Dancing in the sun light at her mooring buoy in the Scillys, Rocquette impatiently awaits her crew; but three days at sea since Islay merits a well earned pause for a few beers at the Mermaid!
Bye bye Port-Cressa, bye bye Ste Mary and Spanish Ledge! All are sails set for a quick voyage in a freshening wind. Only 140 milles to go to rejoin Port-Rhu after these few weeks in the Hebrides with the YCC!
As each helmsman takes his turn it’s a pleasure for us all with Rocquette cleaving through the waves before meeting the first cargos around 5 in the morning. « Route to 175, starboard tack » appears on the log-book. At the Ushant TTS we are nearly in home waters.

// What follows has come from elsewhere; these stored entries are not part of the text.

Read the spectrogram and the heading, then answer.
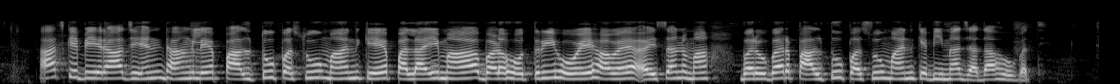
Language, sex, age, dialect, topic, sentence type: Chhattisgarhi, female, 18-24, Eastern, banking, statement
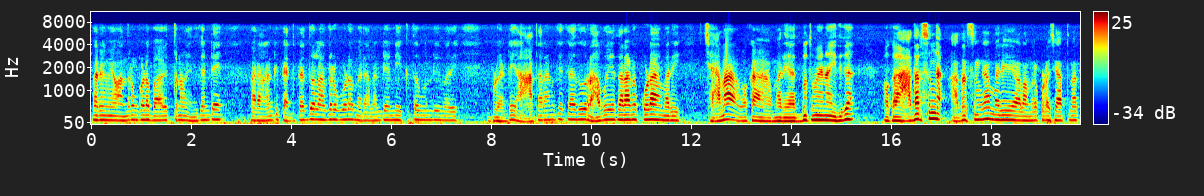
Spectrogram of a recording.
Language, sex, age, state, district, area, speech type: Telugu, male, 60+, Andhra Pradesh, West Godavari, rural, spontaneous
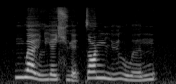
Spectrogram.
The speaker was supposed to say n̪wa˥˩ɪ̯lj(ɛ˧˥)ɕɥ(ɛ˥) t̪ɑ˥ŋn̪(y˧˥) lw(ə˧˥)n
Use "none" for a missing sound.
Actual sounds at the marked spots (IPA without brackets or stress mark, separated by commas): ɛ˧˥, ɛ̰˨˩, y˧˥, ə˧˥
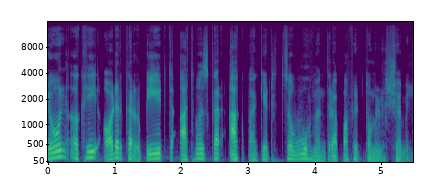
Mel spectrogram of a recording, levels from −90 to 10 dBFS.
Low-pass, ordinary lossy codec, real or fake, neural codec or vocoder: 14.4 kHz; none; fake; codec, 44.1 kHz, 7.8 kbps, DAC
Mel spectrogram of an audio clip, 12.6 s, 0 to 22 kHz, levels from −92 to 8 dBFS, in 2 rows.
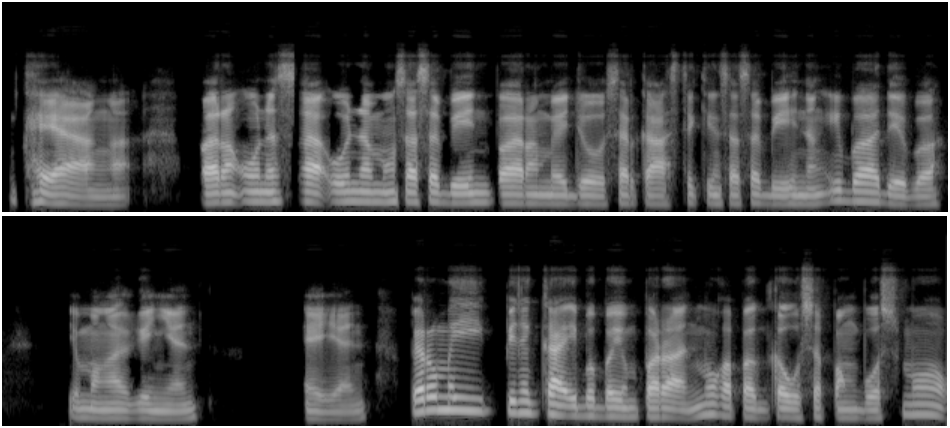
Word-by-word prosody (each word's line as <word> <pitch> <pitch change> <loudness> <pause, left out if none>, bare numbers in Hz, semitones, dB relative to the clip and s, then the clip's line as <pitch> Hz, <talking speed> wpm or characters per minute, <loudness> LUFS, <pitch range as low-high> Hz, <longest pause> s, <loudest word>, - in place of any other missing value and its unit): Kaya 125 0 +4 0.2
nga, 105 +1 -6 0.5
parang 135 +2 +4
una 145 -1 0
sa 145 0 +4
una 145 0 0
mong 140 +1 -4
sasabihin 135 -1 +2
parang 125 -1 +2
medyo 115 -1 -1
sarcastic 115 +1 -2
'yong 120 -1 -7
sasabihin 115 -1 -1
ng 115 +2 -3
iba, 150 -2 0
'di 120 -4 -1
ba? 110 0 -3 0.5
'Yong 120 -1 -8
mga 110 -1 -1
ganyan. 105 -1 0 0.7
Ayan, 95 0 -3 0.2
pero 215 +4 +3
may 215 -2 -1
pinagkaiba 160 -6 +3
ba 130 - -1
'yong 130 -1 +1
paraan 125 -3 +3
mo 160 +4 -6
kapag 125 -5 -2
kausap 120 -1 -1
ang 115 0 -6
boss 110 0 -4
mo 155 -3 -6
125 Hz, 155 wpm, -24 LUFS, 115-145 Hz, 0.7 s, Kaya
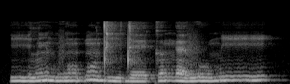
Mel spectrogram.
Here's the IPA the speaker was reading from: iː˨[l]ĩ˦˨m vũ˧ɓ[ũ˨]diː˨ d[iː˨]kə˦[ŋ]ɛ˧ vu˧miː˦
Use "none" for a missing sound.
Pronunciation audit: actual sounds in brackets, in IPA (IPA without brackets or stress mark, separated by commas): l, ũ˦, eː˨, ŋ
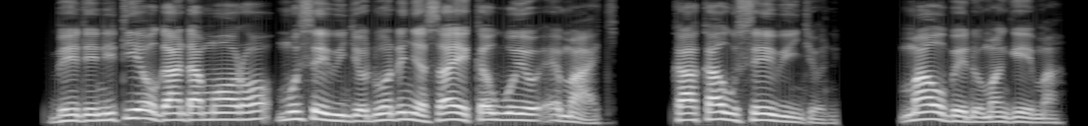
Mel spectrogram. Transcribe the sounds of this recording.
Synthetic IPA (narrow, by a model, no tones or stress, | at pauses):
bendenitjeɔɡandamɔɾɔmosewiɲd͡ʒodwondeɲasajekawojoʔɛma̰t͡ʃ | kakausewiɲd͡ʒo̰ni | maobedomaŋɡɪma̰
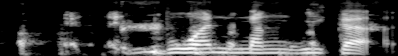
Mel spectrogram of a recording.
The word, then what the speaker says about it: Buwan ng Wika: Did I You pronounce can it do that. correct? You can do that. Yes. Buwan ng wika.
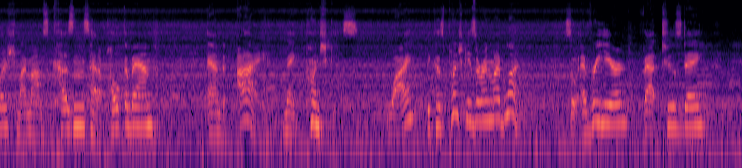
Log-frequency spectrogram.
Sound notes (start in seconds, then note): none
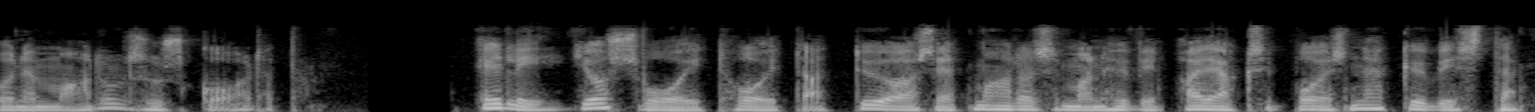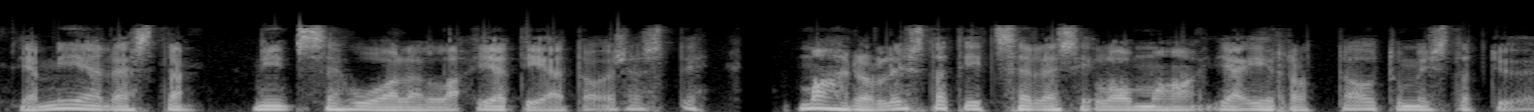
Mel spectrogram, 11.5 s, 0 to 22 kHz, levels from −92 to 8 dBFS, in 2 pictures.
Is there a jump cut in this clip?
yes; 4 cuts; at 2.4 s, 4.4 s, 6.9 s, 9.9 s

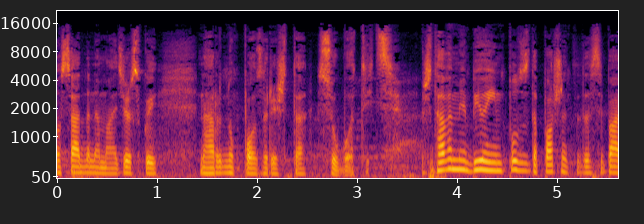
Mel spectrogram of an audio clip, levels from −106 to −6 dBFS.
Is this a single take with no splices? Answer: no; 2 cuts; at 1.4 s, 2.5 s

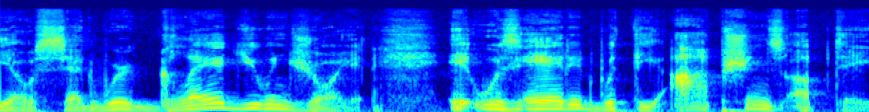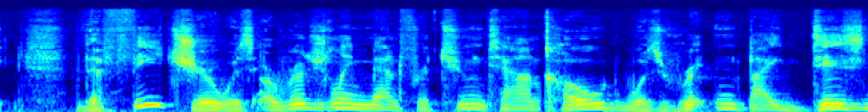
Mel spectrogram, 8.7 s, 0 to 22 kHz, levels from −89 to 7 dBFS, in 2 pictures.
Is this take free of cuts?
no; 3 cuts; at 2.6 s, 5.6 s, 7.0 s

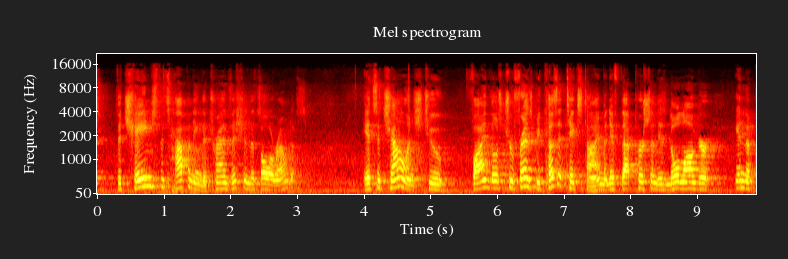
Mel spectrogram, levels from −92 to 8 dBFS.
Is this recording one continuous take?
yes; 0 cuts

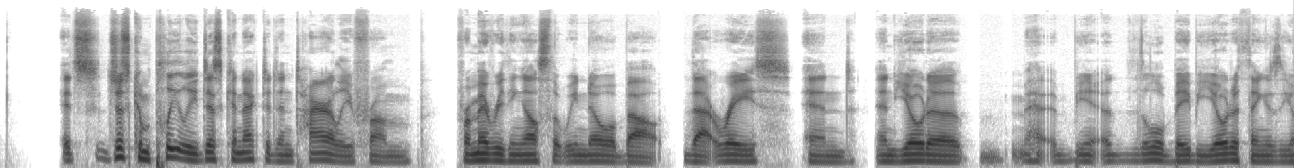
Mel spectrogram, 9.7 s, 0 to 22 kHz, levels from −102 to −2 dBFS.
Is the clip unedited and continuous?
no; 3 cuts; at 5.1 s, 6.0 s, 7.5 s

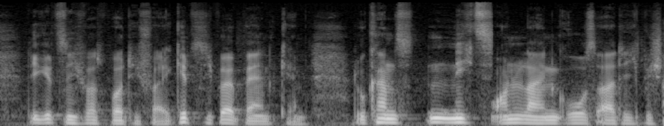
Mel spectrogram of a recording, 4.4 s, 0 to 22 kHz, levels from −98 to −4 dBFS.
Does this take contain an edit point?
yes; 1 cut; at 3.3 s

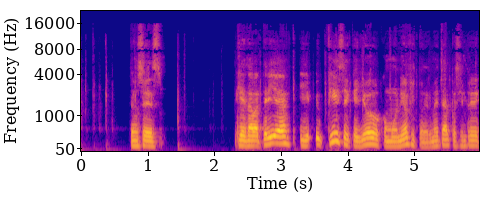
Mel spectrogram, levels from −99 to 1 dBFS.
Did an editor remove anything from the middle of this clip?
yes; 1 cut; at 2.3 s

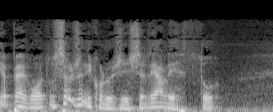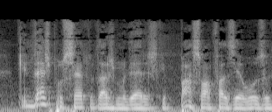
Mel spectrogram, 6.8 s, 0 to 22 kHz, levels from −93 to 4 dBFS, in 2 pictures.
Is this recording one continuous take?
yes; 0 cuts

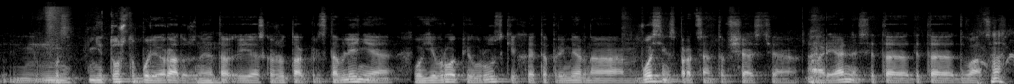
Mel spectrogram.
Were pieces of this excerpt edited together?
yes; 1 cut; at 9.1 s

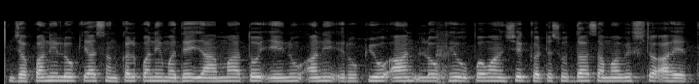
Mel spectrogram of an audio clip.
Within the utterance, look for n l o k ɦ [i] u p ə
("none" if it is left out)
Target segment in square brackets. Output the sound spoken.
e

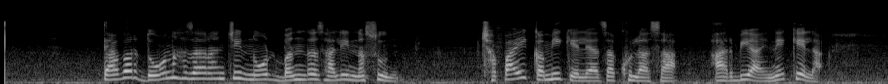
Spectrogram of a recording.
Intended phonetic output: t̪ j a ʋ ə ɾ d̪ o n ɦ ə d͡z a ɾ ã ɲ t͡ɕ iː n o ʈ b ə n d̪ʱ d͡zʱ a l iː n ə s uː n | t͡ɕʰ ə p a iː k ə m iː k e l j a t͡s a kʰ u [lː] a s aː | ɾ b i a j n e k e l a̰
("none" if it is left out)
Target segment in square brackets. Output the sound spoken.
l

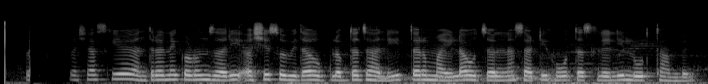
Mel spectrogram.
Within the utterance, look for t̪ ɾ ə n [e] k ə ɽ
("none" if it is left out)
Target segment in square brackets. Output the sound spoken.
e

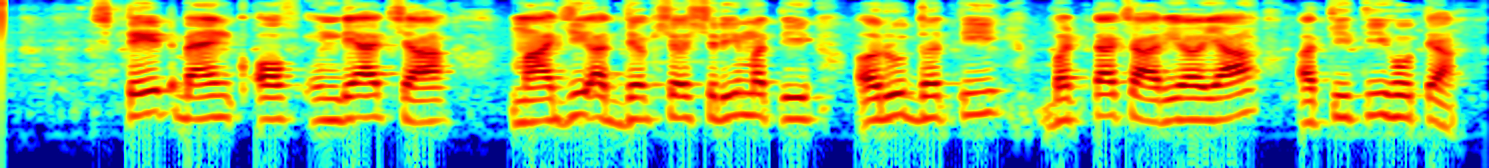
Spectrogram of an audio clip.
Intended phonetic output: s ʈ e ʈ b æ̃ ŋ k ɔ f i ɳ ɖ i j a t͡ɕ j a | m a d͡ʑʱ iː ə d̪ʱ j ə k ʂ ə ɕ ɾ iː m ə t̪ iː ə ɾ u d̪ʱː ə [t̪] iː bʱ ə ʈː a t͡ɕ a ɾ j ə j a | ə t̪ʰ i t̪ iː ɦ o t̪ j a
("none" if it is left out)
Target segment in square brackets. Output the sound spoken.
t̪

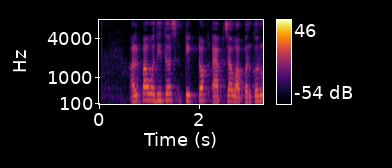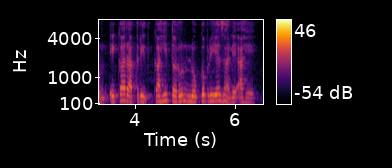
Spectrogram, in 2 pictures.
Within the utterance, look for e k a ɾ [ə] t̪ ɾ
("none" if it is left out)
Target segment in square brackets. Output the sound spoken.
a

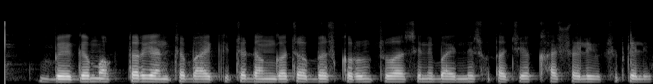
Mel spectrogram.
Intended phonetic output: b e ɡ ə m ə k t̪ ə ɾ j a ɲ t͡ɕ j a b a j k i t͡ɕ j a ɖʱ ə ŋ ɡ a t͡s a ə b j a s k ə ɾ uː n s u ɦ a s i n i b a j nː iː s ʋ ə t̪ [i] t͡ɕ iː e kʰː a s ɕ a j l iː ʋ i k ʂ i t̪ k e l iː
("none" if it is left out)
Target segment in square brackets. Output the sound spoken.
a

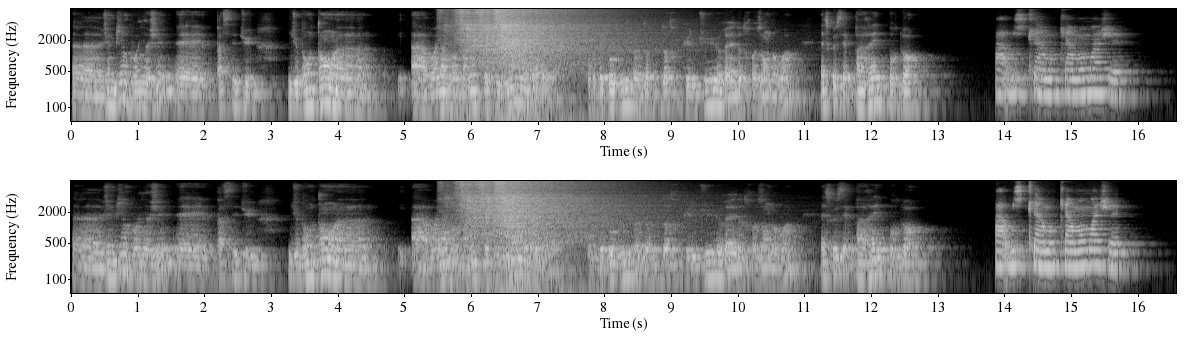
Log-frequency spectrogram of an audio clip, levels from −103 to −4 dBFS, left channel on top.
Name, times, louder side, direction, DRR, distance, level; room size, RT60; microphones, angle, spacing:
voice 1, 0.0-3.0 3.3-4.5 5.1-7.3 7.7-10.8 11.2-12.6, left 3 dB, 80° left, 5 dB, 0.5 m, -29 dB
sound 1, 5.5-8.5, left 2 dB, 35° left, 0.8 m, -27 dB
voice 2, 13.9-15.7, right 2 dB, 40° right, 6 dB, 0.3 m, -29 dB
3.1 x 3.0 x 2.5 m, 0.76 s
head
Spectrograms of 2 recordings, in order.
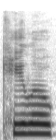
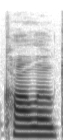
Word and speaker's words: Kahlo: Kahlo, Kahlo, K-A-H-L-O.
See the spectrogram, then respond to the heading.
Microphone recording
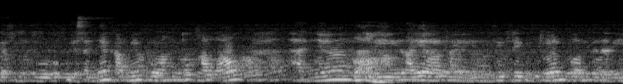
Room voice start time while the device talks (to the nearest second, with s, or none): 4 s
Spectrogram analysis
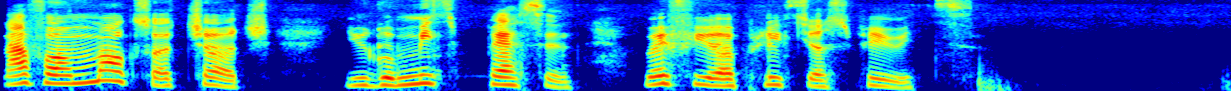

Now at dusk, the wind exceeds twenty knots so a reef is reasonable. It won’t slow us down and will avoid wakening everyone for a windy nocturnal maneuver….Yves climbs up to the foot of the mast and two minutes later we are on our way again. Our course is aimed at the South West of the Brittany lane in order to avoid it and to leave us greater freedom to maneuver between the freighters. However, if the upwind becomes difficult, we will have to modify this ideal but theoretical route. With the AIS we can spot the cargos on the screen as well as sighting them; but we can’t be too careful as some smaller and more discreet boats aren’t so equipped….
Rocquette is doing 8 knots in a really dark night with the foaming wave crests barely visible! After two hours alone at the helm, tiredness has set in; but these are moments to relish, moments to recall, to remember always!
The cargo is somewhere to port but nothing much is visible in this drizzle. What is the real visibility? The screen locates her about two miles to the East. Her lights suddenly produce a pale glow, a halo. Our accompanying neighbour as the AIS indicates, is 128m long and made of steel. Middle of the Channel, dark night and some wind. Our routes are almost parallel and she knows, but surely without seeing us, that a sailboat is nearby. It’s exciting. Her watchman may be as tired as Rocquette’s helmsman. What might he be thinking about?
In ten minutes the lights fade as she’s going at twice our speed. It’s now time to change the helmsman, seemingly awake but already dreaming. Sleep is immediate. Just time to get wedged between the benches.
After a moment full of helmsman’s dreams, sleep fades as the light grows. It’s dawn, dawn in our lane, the Ushant TSS. All hands are already well awake… Rocquette is still doing 7 knots and the SSE screen is showing lots of small colourful arrows blocking our route. The horizon appears dotted with a multitude of lights. Clearly we are a little more to the North of where we had intended to be and will be obliged to cut across the convoi to continue on our way towards the « Pierres Noires ».
“Business as usual”, the procession of ships is endless and a few milles further on we’ll meet the same thing in the other direction. We are just outside the limit! We must be on their screens, and those of the Ouessant-Traffic controllers. A tug crosses ahead of us at 3.8 knots and three freighters between 12 and 18 knots are a bit further. We decide to cut through a mille in front of the tug. Let’s go… As we approach she lights a powerful projector. Her tow’s lights are now visible and she seems to really not want us nearby. We tack and proceed NE along the lane. Three new freighters are approaching. We attack the passage once more, this time passing the tug. Passing well in front of the first ship we aim for the stern of the third.
We take twenty minutes to cross as fast as possible…The last ship changed her route to pass astern. We hadn’t planned to disturb her but the intention on both sides was , as it should be, clear. We resume our initial route. The little tanker is now clearly visible in the beautiful golden light of the morning new day. Without showing us any sign, she crosses us a mille astern!
In an atmosphere of excitement, the first half is behind us, in a cool morning breeze under a blue sky….
« Rocquette, Rocquette… » on the VHF. A Cornish trawler in the zone separating the shipping lanes has identified us on its AIS and seems concerned about or presence. However the release channel she gives us remains silent…We have now veered SW towards the ascending lane. Seven cargo ships are in line over 4 to 5 milles. It’ll be dicy! More fishing boats are at work with tangons deployed. The « village » is crowded this morning! Are we just tourists disturbing the local activities? No, not really; Rocquette takes good navigation seriously.
The TSS boundary is only a few milles to the South. Better to avoid it with a few tack in the intermediate zone as no breaks in the cargo convoi are visible. Another half hour and the limit, clearly visible in red on the screen, is reached. Now we are free to head SW to Douarnenez. We pass two small ships while a mastodon to the South passes half a mille astern. The Marco Polo, 390m, 16000EVP is doing more than 20 knots towards the Northern ports.
How long its been since I wanted to photograph her; for that you had to know to rise early…on the North side of Ouessant.
© Gildas Hémon – 2016